Second, the EU Green Deal is generally seen as the EU’s initiative to reclaim global climate governance leadership. Nevertheless, global leadership in the multilateral system must respect existing UN rules and norms. Analysts have raised two major concerns:

  1. The CBT is understood by and large as a protectionist policy which is not yet compatible with World Trade Organization (WTO) legislation.
  2. It violates the principle of 'common but differentiated responsibilities and respective capabilities' which is endorsed by the Paris Agreement and the UN Framework Convention on Climate Change (UNFCCC). Therefore, it is understood that if the EU wishes to take the lead in climate policy respecting WTO and UNFCCC principles, then the CBAM should only target developed countries.

A third concern is that the potential EU–USA alliance on CBT risks becoming a source of conflict on a global scale. In the EU’s New EU–US Agenda for Global Change, the EU proposes to re-establish a close and open transatlantic partnership. In the new agenda, the EU affirms the 'unique' nature of EU–US relations, arguing that if Europe and the US join forces, their global influence will be unmatched in terms of both total economic volume and technological innovation capacities. US–EU consensus on a carbon border tax may therefore become a new trade-protection tool for developed countries against developing countries. If most developing countries practise solidarity in rejecting the CBT, the world economy might split into parallel systems, namely a lower-carbon-intensity economic system (of developed countries) and a higher-carbon-intensity economic system (of developing countries).

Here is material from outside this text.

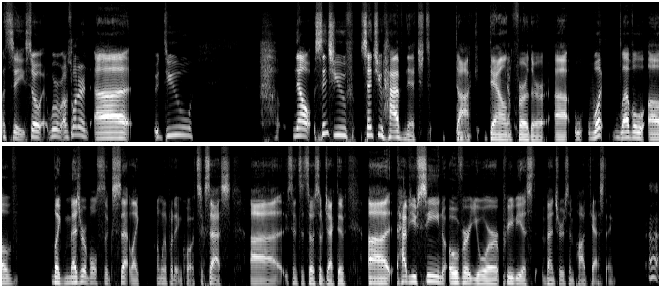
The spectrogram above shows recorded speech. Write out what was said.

There seem to be other obstacles in the way of the EU implementing the Green Deal. First, implementing the CBT faces many practical barriers, such as: 1) the difficulties and costs of carbon-footprint tracking and data access across the whole supply chain; 2) the risk of unjust treatment towards countries with heterogeneous carbon-tracing capacities; and 3) the possibility of causing trade deviation that bypasses decarbonisation paths. These are discussed by the Brussels-based think tank Bruegel and are well covered in international opinions and discussions. Second, it is observed that the Green Deal meets certain opposition from the Visegrad Group (Czech Republic, Hungary, Poland, Slovakia), and it is yet to be seen how the Just Transition Mechanism – the EU’s plan to ensure no one is left behind in the transition to a climate-neutral economy – works to harmonise the conflicts of interest within EU.

In conclusion, while the EU is taking climate leadership towards a net zero future, there is much to be deliberated on with regard to the Carbon Border Adjustment Mechanism in respecting multilateralism and global justice.

The above article is an excerpt from the discussion paper 'EU–China Green Partnership for Better Global Governance' authored by Yanzhu Zhang and published by Multinational Development Policy Dialogue Brussels.

Yanzhu Zhang (MPP 2015) is an alumnus of the Blavatnik School of Government where he was the recipient of a David H Pollock and Tomislav Zegarac Memorial Scholarship. He currently works at the Foreign Environmental Cooperation Center of the Ministry of Ecology and Environment of China, and previously worked at World Bank in Washington D.C. and UNIDO (headquarters) in Vienna. He is a German Chancellor Fellow (2021–2022). The views expressed in this blog post are purely personal.